═══ Task data ═══

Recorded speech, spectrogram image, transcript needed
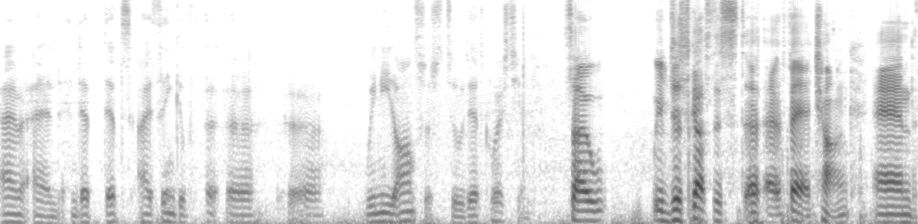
And, and, and that that's I think of, uh, uh, uh, we need answers to that question. So we've discussed this a, a fair chunk and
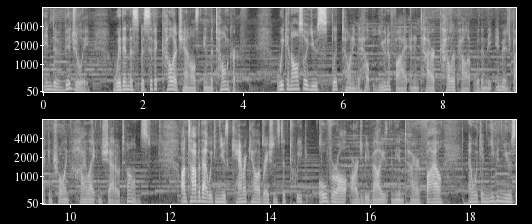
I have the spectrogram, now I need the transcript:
individually within the specific color channels in the tone curve. We can also use split toning to help unify an entire color palette within the image by controlling highlight and shadow tones. On top of that, we can use camera calibrations to tweak overall RGB values in the entire file, and we can even use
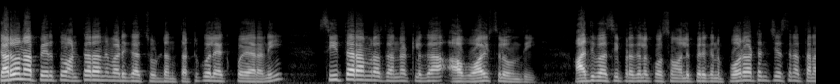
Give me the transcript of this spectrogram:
కరోనా పేరుతో అంటరానివాడిగా చూడడం తట్టుకోలేకపోయారని సీతారామరాజు అన్నట్లుగా ఆ వాయిస్లో ఉంది. ఆదివాసీ ప్రజల కోసం అలుపెరిగిన పోరాటం చేసిన తన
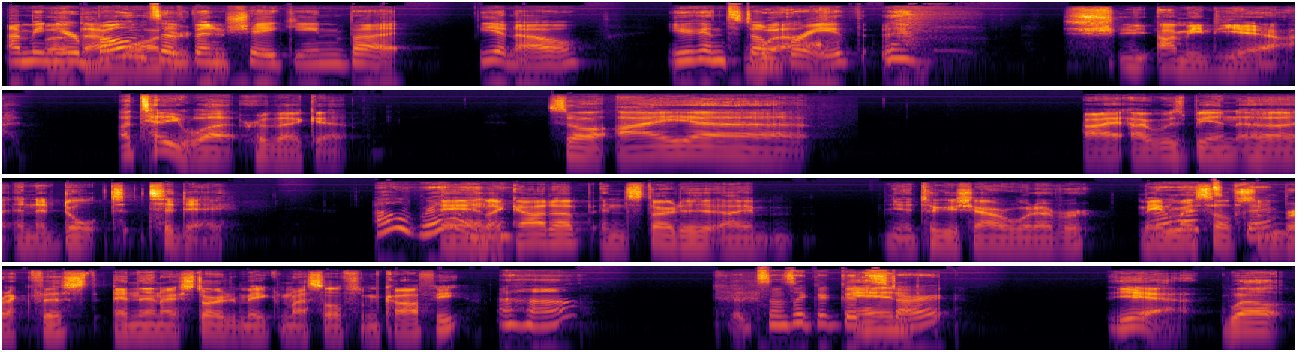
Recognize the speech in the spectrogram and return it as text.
I mean, But your bones water, have been dude. shaking, but you know, you can still Well, breathe. Sh- I mean, yeah. I'll tell you what, Rebecca. So I uh I I was being uh, an adult today. oh, really? And I got up and started I you know took a shower whatever, made Oh, myself some breakfast and then I started making myself some coffee. uh huh. That sounds like a good And- start. Yeah. Well,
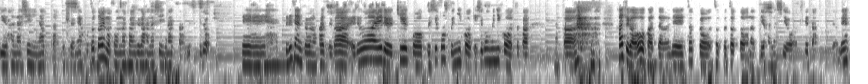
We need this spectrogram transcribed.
いう話になったんですよね。一昨日もそんな感じの話になったんですけど、えー、プレゼントの数が LOL9 個、プッシュポップ2個、消しゴム2個とか、なんか、数が多かったので、ちょっと、ちょっと、ちょっと、なんていう話をしてたんですよね。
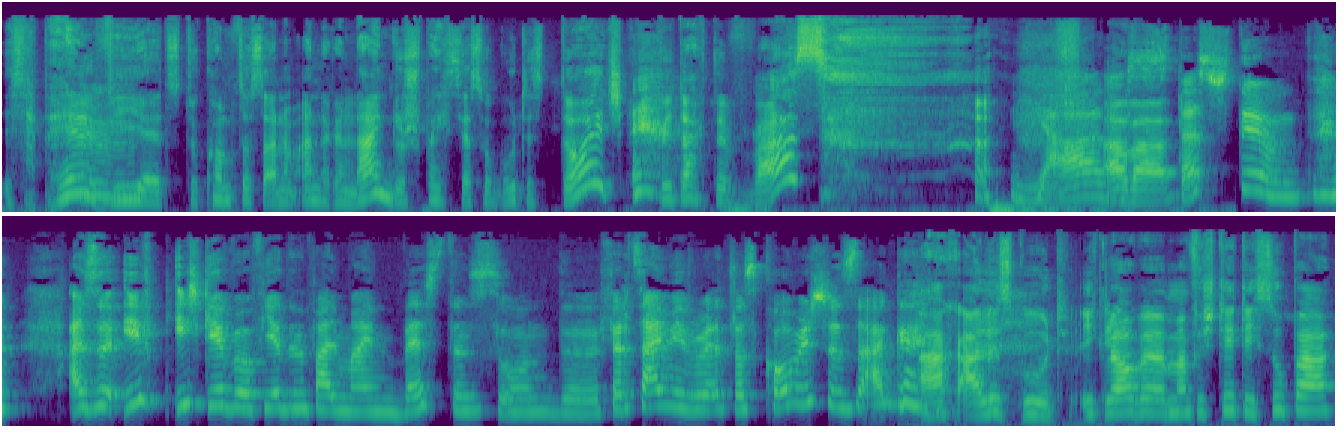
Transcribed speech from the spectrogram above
Isabel, mhm. wie jetzt? Du kommst aus einem anderen Land, du sprichst ja so gutes Deutsch. Ich dachte, was? Ja, das, Aber das stimmt. Also ich, ich gebe auf jeden Fall mein Bestes und äh, verzeih mir, wenn ich etwas Komisches sage. Ach, alles gut. Ich glaube, man versteht dich super.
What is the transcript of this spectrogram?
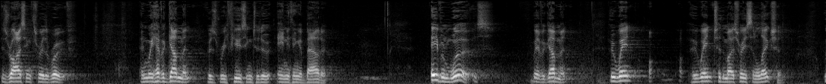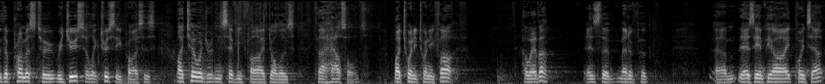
is rising through the roof, and we have a government who is refusing to do anything about it. Even worse, we have a government who went who went to the most recent election with a promise to reduce electricity prices by $275 for households by 2025. However, as the, matter of, um, as the MPI points out,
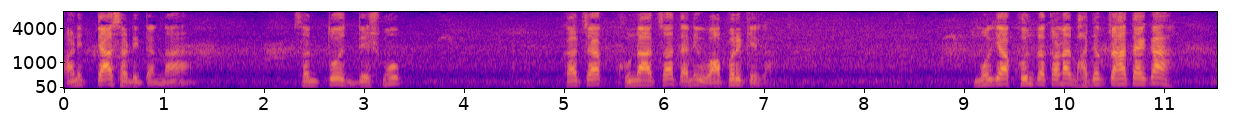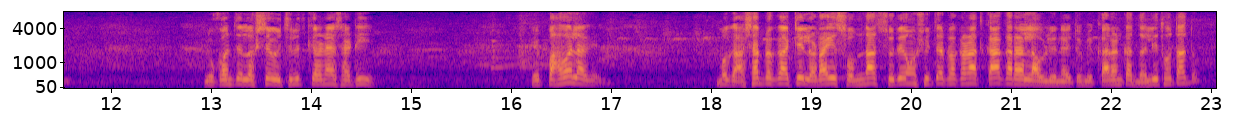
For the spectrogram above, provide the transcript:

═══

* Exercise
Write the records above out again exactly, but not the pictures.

* Task solution
Recorded speech, spectrogram image, transcript needed
And, and, and that that's I think of, uh, uh, uh, we need answers to that question. So we've discussed this a, a fair chunk and
I have the spectrogram, now I need the transcript:
individually within the specific color channels in the tone curve. We can also use split toning to help unify an entire color palette within the image by controlling highlight and shadow tones. On top of that, we can use camera calibrations to tweak overall RGB values in the entire file, and we can even use
Give me the transcript of this spectrogram:
కరోనా పేరుతో అంటరానివాడిగా చూడడం తట్టుకోలేకపోయారని సీతారామరాజు అన్నట్లుగా ఆ వాయిస్లో ఉంది. ఆదివాసీ ప్రజల కోసం అలుపెరిగిన పోరాటం చేసిన తన
Recognize the speech in the spectrogram and return it as text.
I mean, But your bones water, have been dude. shaking, but you know, you can still Well, breathe. Sh- I mean, yeah. I'll tell you what, Rebecca. So I uh I I was being uh, an adult today. oh, really? And I got up and started I you know took a shower whatever, made Oh, myself some breakfast and then I started making myself some coffee. uh huh. That sounds like a good And- start. Yeah. Well,
We need this spectrogram transcribed.
いう話になったんですよね。一昨日もそんな感じの話になったんですけど、えー、プレゼントの数が LOL9 個、プッシュポップ2個、消しゴム2個とか、なんか、数が多かったので、ちょっと、ちょっと、ちょっと、なんていう話をしてたんですよね。
Transcribed speech from the spectrogram above
Isabel, mhm. wie jetzt? Du kommst aus einem anderen Land, du sprichst ja so gutes Deutsch. Ich dachte, was? Ja, das, Aber das stimmt. Also ich, ich gebe auf jeden Fall mein Bestes und äh, verzeih mir, wenn ich etwas Komisches sage. Ach, alles gut. Ich glaube, man versteht dich super.
What is the transcript of this spectrogram?
is rising through the roof, and we have a government who is refusing to do anything about it. Even worse, we have a government who went who went to the most recent election with a promise to reduce electricity prices by $275 for households by 2025. However, as the, matter of, um, as the MPI points out,
For the spectrogram above, provide the transcript:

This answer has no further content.